What this task involves →
Please reproduce the entries exactly, skipping each picture.

Source records
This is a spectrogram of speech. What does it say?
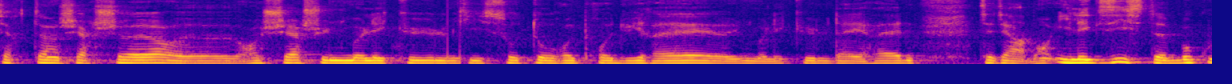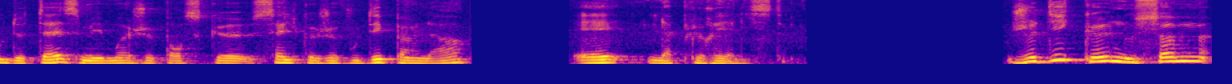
Certains chercheurs euh, recherchent une molécule qui s'auto-reproduirait, euh, une molécule d'ARN, etc. Bon, il existe beaucoup de thèses, mais moi je pense que celle que je vous dépeins là est la plus réaliste. Je dis que nous sommes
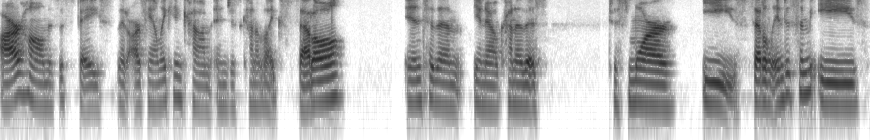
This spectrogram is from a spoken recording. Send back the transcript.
our home is a space that our family can come and just kind of like settle into them, you know, kind of this just more ease, settle into some ease.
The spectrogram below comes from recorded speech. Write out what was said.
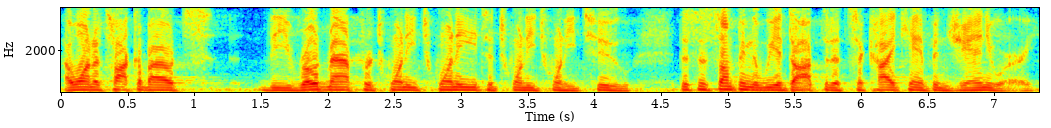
I want to talk about the roadmap for 2020 to 2022. This is something that we adopted at Sakai Camp in January.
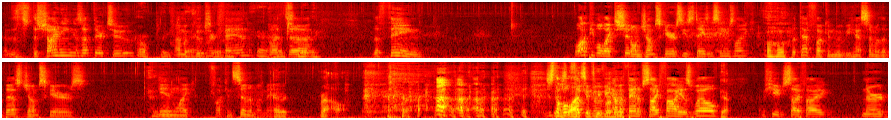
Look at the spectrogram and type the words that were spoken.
The Shining is up there too. Oh, please. I'm a Kubrick absolutely. fan, Yeah, but uh. The Thing. A lot of people like to shit on jump scares these days. It seems like, uh-huh. but that fucking movie has some of the best jump scares in like fucking cinema, man. Gotta, well, Just the whole fucking movie. I'm a fan of sci-fi as well. Yeah. I'm a huge sci-fi nerd.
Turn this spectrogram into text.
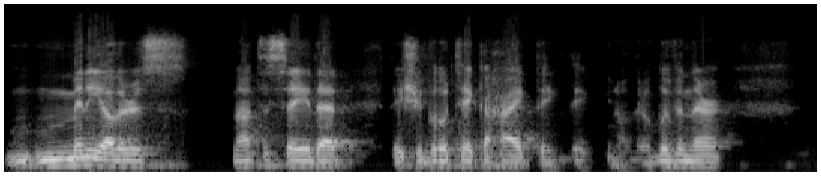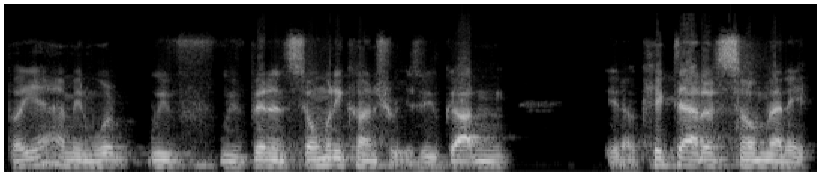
many others. Not to say that they should go take a hike. They, they you know, they're living there. But yeah, I mean, we're, we've we've been in so many countries. We've gotten, you know, kicked out of so many.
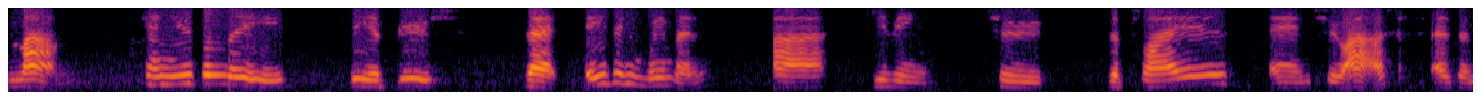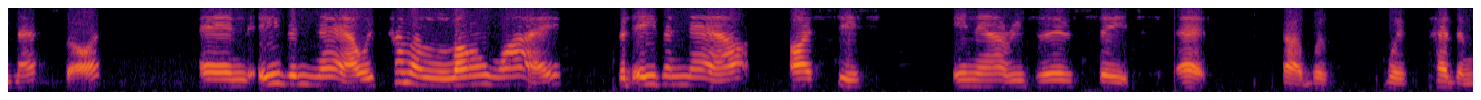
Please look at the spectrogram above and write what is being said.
Mum, can you believe the abuse that even women are giving to the players and to us as a mascot? And even now, we've come a long way, but even now, I sit in our reserve seats at, uh, we've, we've had them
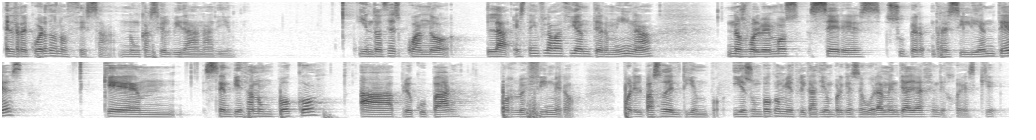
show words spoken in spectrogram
el recuerdo no cesa, nunca se olvida a nadie. Y entonces cuando esta inflamación termina, nos volvemos seres súper resilientes, que mm, se empiezan un poco a preocupar por lo efímero, por el paso del tiempo. Y es un poco mi explicación porque seguramente haya gente, joder, es que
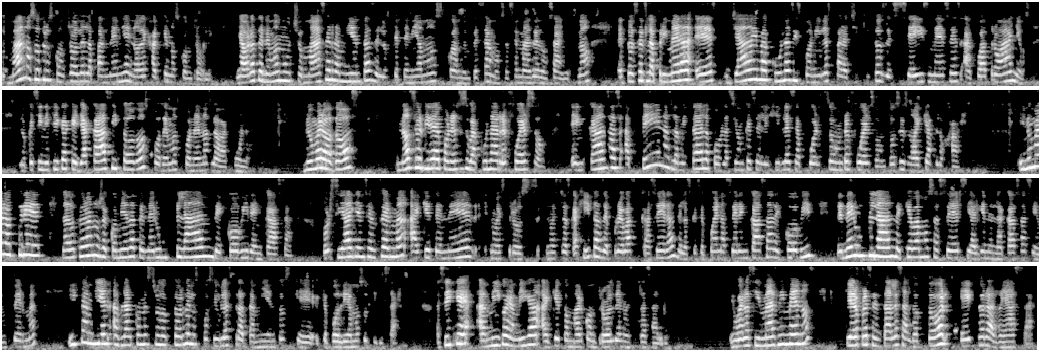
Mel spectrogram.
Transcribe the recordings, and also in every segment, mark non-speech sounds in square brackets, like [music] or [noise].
tomar nosotros control de la pandemia y no dejar que nos controle. Y ahora tenemos mucho más herramientas de los que teníamos cuando empezamos hace más de dos años, ¿no? Entonces, la primera es, ya hay vacunas disponibles para chiquitos de seis meses a cuatro años, lo que significa que ya casi todos podemos ponernos la vacuna. Número dos, no se olvide de ponerse su vacuna de refuerzo. En Kansas apenas la mitad de la población que es elegible se ha puesto un refuerzo, entonces no hay que aflojar. Y número tres, la doctora nos recomienda tener un plan de COVID en casa. Por si alguien se enferma, hay que tener nuestros, nuestras cajitas de pruebas caseras de las que se pueden hacer en casa de COVID, tener un plan de qué vamos a hacer si alguien en la casa se enferma y también hablar con nuestro doctor de los posibles tratamientos que, que podríamos utilizar. Así que, amigo y amiga, hay que tomar control de nuestra salud. Y bueno, sin más ni menos, quiero presentarles al doctor Héctor Arreaza.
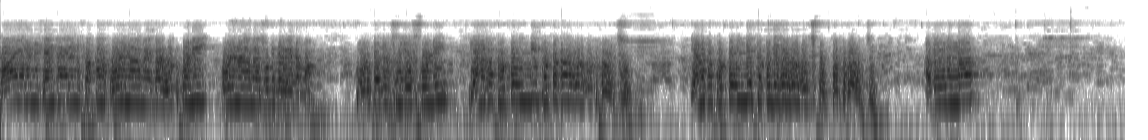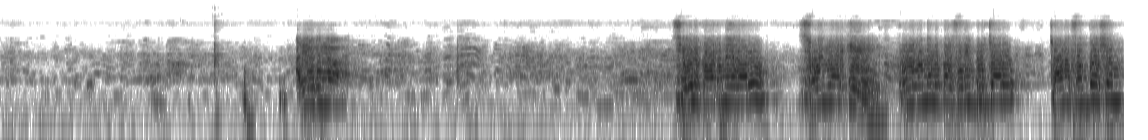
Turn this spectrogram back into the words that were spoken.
కాయలని టెంకాయలని పక్కన కోడినాగమ అక్కడ కొట్టుకొని కోడినాగమ చుట్టూ తిరగండి అమ్మా మూడు ప్రదర్శన చేసుకోండి. వెనక పుట్ట ఉంది పుట్టకాడ కూడా కొట్టుకోవచ్చు. వెనక పుట్ట ఉంది పుట్ట దగ్గర కూడా కొట్టుకో కొట్టుకోవచ్చు. అదేవిధంగా అదేవిధంగా శివుల కాటమయ్య గారు స్వామివారికి రెండు వందల రూపాయలు సరింపులు ఇచ్చారు. చాలా సంతోషం.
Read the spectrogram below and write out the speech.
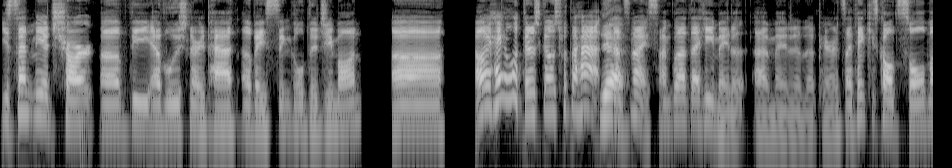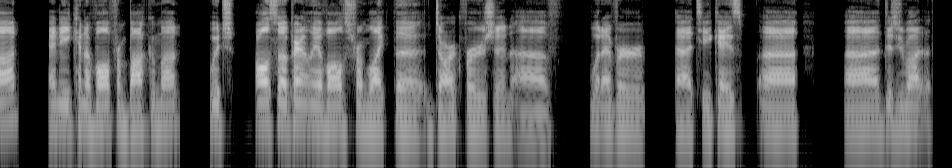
you sent me a chart of the evolutionary path of a single Digimon. Uh, oh hey, look, there's Ghost with the hat. Yeah. that's nice. I'm glad that he made it. Uh, made an appearance. I think he's called Soulmon, and he can evolve from Bakumon, which also apparently evolves from like the dark version of whatever uh, TK's uh uh Digimon.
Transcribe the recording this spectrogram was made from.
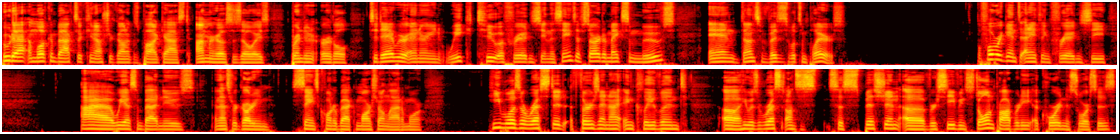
Who dat, and welcome back to Canastri Chronicles podcast. I'm your host, as always, Brendan Ertle. Today we are entering week two of free agency, and the Saints have started to make some moves and done some visits with some players. Before we get into anything free agency, uh, we have some bad news, and that's regarding Saints cornerback Marshon Lattimore. He was arrested Thursday night in Cleveland. Uh, he was arrested on sus- suspicion of receiving stolen property, according to sources.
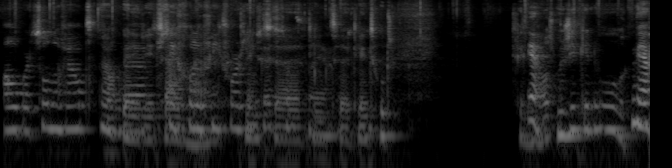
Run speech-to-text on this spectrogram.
Albert Zonneveld Nou, van de Psychologie maar voor klinkt, Succes. eh, nou klinkt, ja. eh, klinkt goed. Klinkt Ja. wel als muziek in de oren. ja.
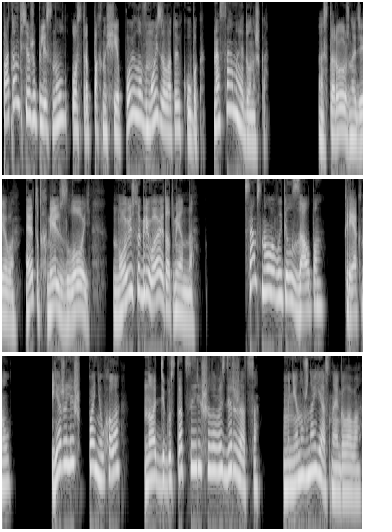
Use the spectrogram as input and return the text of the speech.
Потом все же плеснул остро пахнущее пойло в мой золотой кубок, на самое донышко. «Осторожно, дева, этот хмель злой, но и согревает отменно». Сам снова выпил залпом, крякнул. Я же лишь понюхала, но от дегустации решила воздержаться. Мне нужна ясная голова.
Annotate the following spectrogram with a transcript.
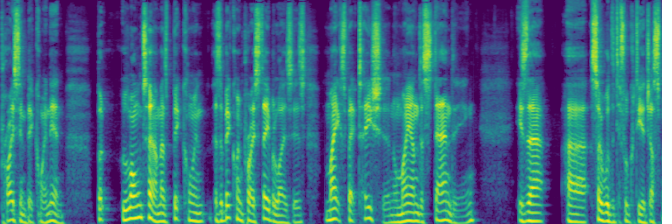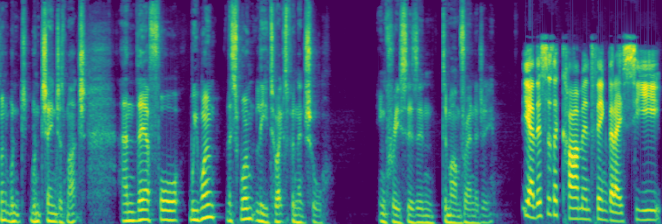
pricing Bitcoin in. But long term, as Bitcoin as the Bitcoin price stabilizes, my expectation or my understanding is that uh, so will the difficulty adjustment wouldn't wouldn't change as much, and therefore we won't. This won't lead to exponential increases in demand for energy. Yeah, this is a common thing that I see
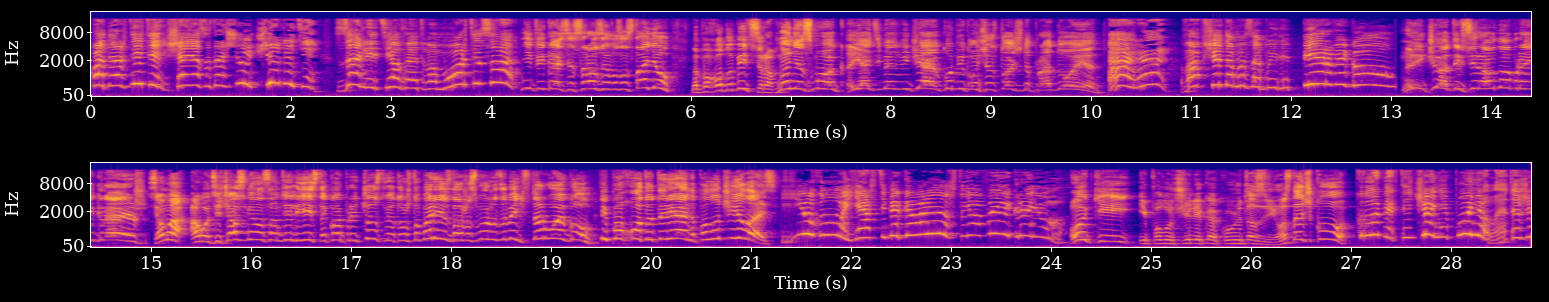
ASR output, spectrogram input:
подождите, сейчас я затащу, чекайте. Залетел на этого Мортиса. Нифига себе, сразу его застанил, но походу убить все равно не смог. А я тебе отвечаю, Кубик он сейчас точно продует. Ага, вообще-то мы забыли первый гол. Ну и чё, ты все равно проиграешь. Сема, а вот сейчас у меня на самом деле есть такое предчувствие, то что Борис даже сможет забить второй гол. И походу это реально получилось. Юху, я ж тебе говорил, что я выиграю. Окей, и получили какую-то звездочку. Кубик, ты что, не понял? Это же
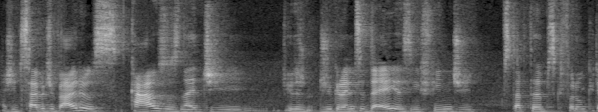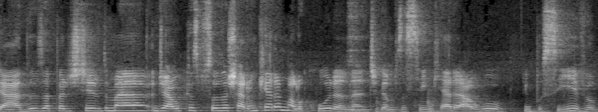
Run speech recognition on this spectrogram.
A gente sabe de vários casos, né, de, de, de grandes ideias, enfim, de startups que foram criadas a partir de, uma, de algo que as pessoas acharam que era uma loucura, né? Digamos assim, que era algo impossível.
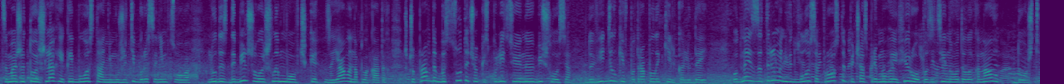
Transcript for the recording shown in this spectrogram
Це майже той шлях, який був останнім у житті Бориса Німцова. Люди здебільшого йшли мовчки, заяви на плакатах. Щоправда, без сутичок із поліцією не обійшлося. До відділків потрапили кілька людей. Одне із затримань відбулося просто під час прямого ефіру опозиційного телеканалу «Дождь».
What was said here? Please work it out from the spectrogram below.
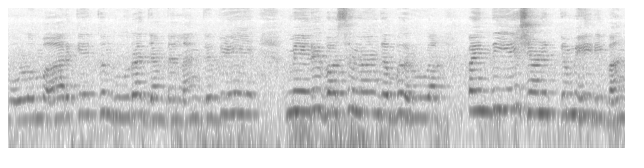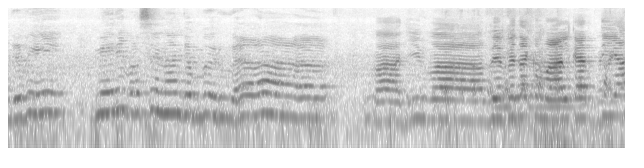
ਕੋਲ ਮਾਰ ਕੇ ਖੰਗੂਰਾ ਜੰਡ ਲੰਘ ਵੇ। ਮੇਰੇ ਬਸ ਨਾ ਗੱਭਰੂਆ ਪੈਂਦੀ ਏ ਛਣਕ ਮੇਰੀ ਬੰਗ ਵੇ। ਮੇਰੇ ਬਸ ਨਾ ਗੱਭਰੂਆ। ਵਾਹ ਜੀ ਵਾਹ ਬੇਬੇ ਤਾਂ ਕਮਾਲ ਕਰਦੀ ਆ।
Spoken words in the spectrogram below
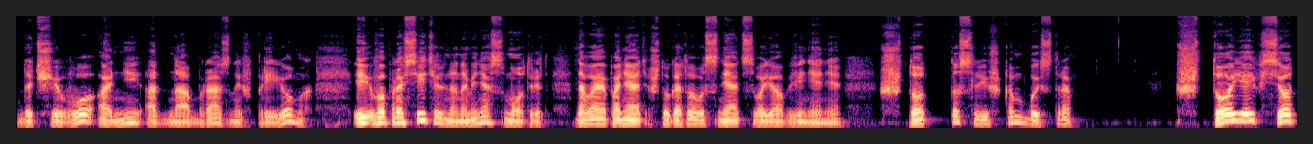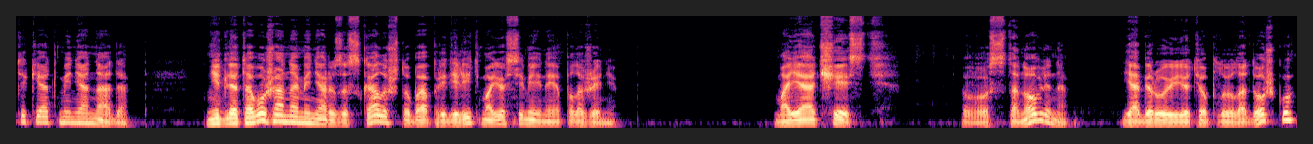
до чего они однообразны в приемах, и вопросительно на меня смотрит, давая понять, что готова снять свое обвинение. Что-то слишком быстро. Что ей все-таки от меня надо? Не для того же она меня разыскала, чтобы определить мое семейное положение. Моя честь восстановлена. Я беру ее теплую ладошку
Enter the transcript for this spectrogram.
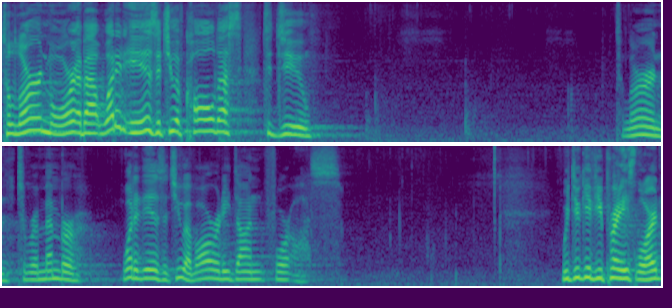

Response to this task →
This is a spectrogram of speech. What does it say?
Certains chercheurs euh, recherchent une molécule qui s'auto-reproduirait, euh, une molécule d'ARN, etc. Bon, il existe beaucoup de thèses, mais moi je pense que celle que je vous dépeins là est la plus réaliste. Je dis que nous sommes
This spectrogram is from a spoken recording. Send back the transcript.
our home is a space that our family can come and just kind of like settle into them, you know, kind of this just more ease, settle into some ease.
The spectrogram below comes from recorded speech. Write out what was said.
I want to talk about the roadmap for 2020 to 2022. This is something that we adopted at Sakai Camp in January.
Look at the spectrogram and type the words that were spoken.
The Shining is up there too. Oh, please. I'm a Kubrick absolutely. fan, Yeah, but uh. The Thing. A lot of people like to shit on jump scares these days. It seems like, uh-huh. but that fucking movie has some of the best jump scares in like fucking cinema, man. Gotta, well, Just the whole fucking movie. I'm a fan of sci-fi as well. Yeah. I'm a huge sci-fi nerd.
Turn this spectrogram into text.
many others. Not to say that they should go take a hike. They, they you know, they're living there. But yeah, I mean, we're, we've we've been in so many countries. We've gotten, you know, kicked out of so many.
Please look at the spectrogram above and write what is being said.
Mum, can you believe the abuse that even women are giving to the players and to us as a mascot? And even now, we've come a long way, but even now, I sit in our reserve seats at, uh, we've, we've had them
show words spoken in spectrogram
el recuerdo no cesa, nunca se olvida a nadie. Y entonces cuando esta inflamación termina, nos volvemos seres súper resilientes, que mm, se empiezan un poco a preocupar por lo efímero, por el paso del tiempo. Y es un poco mi explicación porque seguramente haya gente, joder, es que
Mel spectrogram.
Transcribe the recordings, and also in every segment, mark non-speech sounds in square brackets, like [music] or [noise].
tomar nosotros control de la pandemia y no dejar que nos controle. Y ahora tenemos mucho más herramientas de los que teníamos cuando empezamos hace más de dos años, ¿no? Entonces, la primera es, ya hay vacunas disponibles para chiquitos de seis meses a cuatro años, lo que significa que ya casi todos podemos ponernos la vacuna. Número dos, no se olvide de ponerse su vacuna de refuerzo. En Kansas apenas la mitad de la población que es elegible se ha puesto un refuerzo, entonces no hay que aflojar. Y número tres, la doctora nos recomienda tener un plan de COVID en casa. Por si alguien se enferma, hay que tener nuestros, nuestras cajitas de pruebas caseras de las que se pueden hacer en casa de COVID, tener un plan de qué vamos a hacer si alguien en la casa se enferma y también hablar con nuestro doctor de los posibles tratamientos que, que podríamos utilizar. Así que, amigo y amiga, hay que tomar control de nuestra salud. Y bueno, sin más ni menos, quiero presentarles al doctor Héctor Arreaza.
Turn this spectrogram back into the words that were spoken.
కాయలని టెంకాయలని పక్కన కోడినాగమ అక్కడ కొట్టుకొని కోడినాగమ చుట్టూ తిరగండి అమ్మా మూడు ప్రదర్శన చేసుకోండి. వెనక పుట్ట ఉంది పుట్టకాడ కూడా కొట్టుకోవచ్చు. వెనక పుట్ట ఉంది పుట్ట దగ్గర కూడా కొట్టుకో కొట్టుకోవచ్చు. అదేవిధంగా అదేవిధంగా శివుల కాటమయ్య గారు స్వామివారికి రెండు వందల రూపాయలు సరింపులు ఇచ్చారు. చాలా సంతోషం.
Read the spectrogram below and write out the speech.
you sent me a chart of the evolutionary path of a single Digimon. Uh, oh hey, look, there's Ghost with the hat. Yeah. that's nice. I'm glad that he made it. Uh, made an appearance. I think he's called Soulmon, and he can evolve from Bakumon, which also apparently evolves from like the dark version of whatever uh, TK's uh uh Digimon.
Transcribe the recording this spectrogram was made from.
Who dat, and welcome back to Canastri Chronicles podcast. I'm your host, as always, Brendan Ertle. Today we are entering week two of free agency, and the Saints have started to make some moves and done some visits with some players. Before we get into anything free agency, uh, we have some bad news, and that's regarding Saints cornerback Marshon Lattimore. He was arrested Thursday night in Cleveland. Uh, he was arrested on sus- suspicion of receiving stolen property, according to sources.
Run speech-to-text on this spectrogram.
Albert Zonneveld Nou, van de Psychologie maar voor klinkt, Succes. eh, nou klinkt, ja. eh, klinkt goed. Klinkt Ja. wel als muziek in de oren. ja.
Use the spectrogram as input and return the text of the speech.
Потом все же плеснул остро пахнущее пойло в мой золотой кубок, на самое донышко. «Осторожно, дева, этот хмель злой, но и согревает отменно». Сам снова выпил залпом, крякнул. Я же лишь понюхала, но от дегустации решила воздержаться. Мне нужна ясная голова.
Annotate the following spectrogram with a transcript.
pricing Bitcoin in. But long term, as Bitcoin as the Bitcoin price stabilizes, my expectation or my understanding is that uh, so will the difficulty adjustment wouldn't wouldn't change as much, and therefore we won't. This won't lead to exponential increases in demand for energy. Yeah, this is a common thing that I see
ASR output, spectrogram input:
подождите, сейчас я затащу, чекайте. Залетел на этого Мортиса. Нифига себе, сразу его застанил, но походу убить все равно не смог. А я тебе отвечаю, Кубик он сейчас точно продует. Ага, вообще-то мы забыли первый гол. Ну и чё, ты все равно проиграешь. Сема, а вот сейчас у меня на самом деле есть такое предчувствие, то что Борис даже сможет забить второй гол. И походу это реально получилось. Юху, я ж тебе говорил, что я выиграю. Окей, и получили какую-то звездочку. Кубик, ты что, не понял? Это же
Run speech recognition on this spectrogram.
A gente sabe de vários casos, né, de, de, de grandes ideias, enfim, de startups que foram criadas a partir de, uma, de algo que as pessoas acharam que era uma loucura, né? Digamos assim, que era algo impossível.
Transcript for the recording shown in this spectrogram
Це майже той шлях, який був останнім у житті Бориса Німцова. Люди здебільшого йшли мовчки, заяви на плакатах. Щоправда, без сутичок із поліцією не обійшлося. До відділків потрапили кілька людей. Одне із затримань відбулося просто під час прямого ефіру опозиційного телеканалу «Дождь».
What was said here? Please work it out from the spectrogram below.
ਕੋਲ ਮਾਰ ਕੇ ਖੰਗੂਰਾ ਜੰਡ ਲੰਘ ਵੇ। ਮੇਰੇ ਬਸ ਨਾ ਗੱਭਰੂਆ ਪੈਂਦੀ ਏ ਛਣਕ ਮੇਰੀ ਬੰਗ ਵੇ। ਮੇਰੇ ਬਸ ਨਾ ਗੱਭਰੂਆ। ਵਾਹ ਜੀ ਵਾਹ ਬੇਬੇ ਤਾਂ ਕਮਾਲ ਕਰਦੀ ਆ।
Spoken words in the spectrogram below
до чего они однообразны в приемах, и вопросительно на меня смотрит, давая понять, что готова снять свое обвинение. Что-то слишком быстро. Что ей все-таки от меня надо? Не для того же она меня разыскала, чтобы определить мое семейное положение. Моя честь восстановлена. Я беру ее теплую ладошку
Enter the transcript for this spectrogram.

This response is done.